In this Architects’ Datafile Q&A, Joyce Chan, the sustainable design leader for HOK’s London studio, discusses the evolution of sustainable design.
Excerpted from Architects’ Datafile:
What do you think is the most important innovation in sustainability in recent years?
Without doubt, it’s data, and our ability to collect and apply it, including to building design and smart cities. It’s essential to post occupancy evaluation, with sensors and smart meters helping us to understand and better control building and energy use, and also sometimes helping change human behaviour in relation to the environment, particularly with smart meters. Increasingly, smart technologies are making us more efficient and resilient.
What do you say to clients when they ask for a clear definition of sustainability?
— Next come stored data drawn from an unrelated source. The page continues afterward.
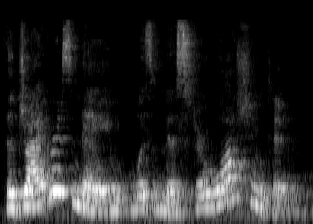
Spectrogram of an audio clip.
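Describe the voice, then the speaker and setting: A woman's voice: fairly high pitch, very animated, takes it slowly, warm tone. A woman hosting a children's storytime, reading aloud and chatting with young listeners in an enthusiastic, question-filled way. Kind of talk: animated children's read-aloud with chatty asides. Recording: roomy, echoing sound.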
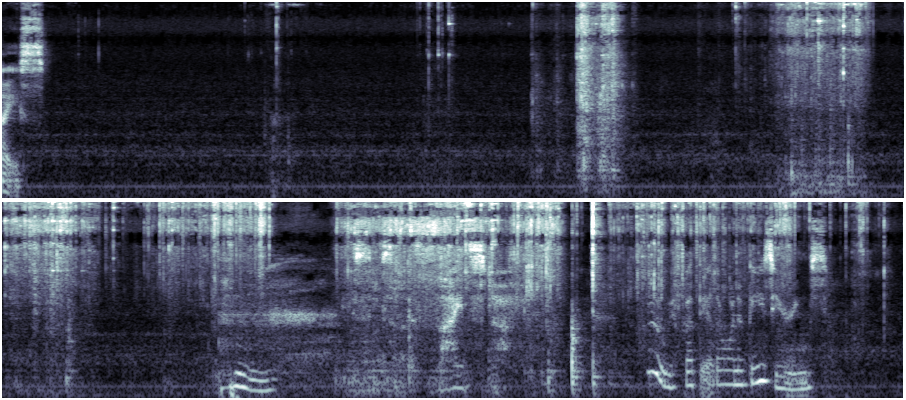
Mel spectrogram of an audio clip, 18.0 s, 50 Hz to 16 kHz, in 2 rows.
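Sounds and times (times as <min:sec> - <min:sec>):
jewelry clinking and jangling: 0:07.4 - 0:18.0.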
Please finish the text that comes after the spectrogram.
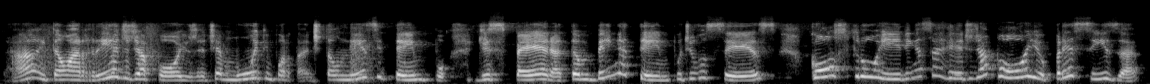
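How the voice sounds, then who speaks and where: A woman's voice: a little high, expressive, unhurried, fairly bright tone, muffled recording. An older woman from Brazil with a Northeastern Brazilian accent. She is a psychologist who gives a conversational talk to a support group, telling stories and often checking in with her listeners. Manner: conversational, tells stories, often asks "né?" and addresses the group as "gente".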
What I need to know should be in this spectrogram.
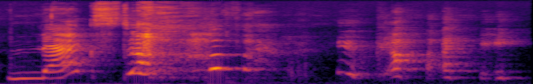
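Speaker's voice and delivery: laughing through the words, breaking into a whisper; can't hold the giggles in; cracking up. Real, not acted. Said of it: "I can't even keep straight face".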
I think it is always important to pose the question back to the client, to find out what they mean when they reference sustainability. Do they have a clear commitment to carbon reduction, or are they looking to reduce energy bills? We’re always passionate that commitments to sustainability should eventually lead to other great initiatives, such as wellbeing and health benefits.
What is the hardest part of your job?
There are some fantastic new ideas out here, such as building technologies that open up possibilities to use greenery to design a facade that will also provide a carbon absorption role. However, the challenge is always to champion the ‘outside the box’ thinking against practicalities such as cost, and trying to find a balance. It is however always very rewarding to work with clients that are committed to making a difference in terms of sustainability. I’d also add that finding a work and life balance is also an ongoing challenge, thanks to my two demanding boys who never sleep!
Where do you see the next big change coming in sustainability for architects?
It’s measuring the non-measurable. For example, in designing buildings we need to look at whether occupant happiness or well-being can be a building metric. My Ph.D. focus is also on wellness and building informational modelling, factoring people into the BIM model equation using artificial learning and intelligence. It’s a hugely exciting area for development, in both guiding good design and in important post occupancy metrics.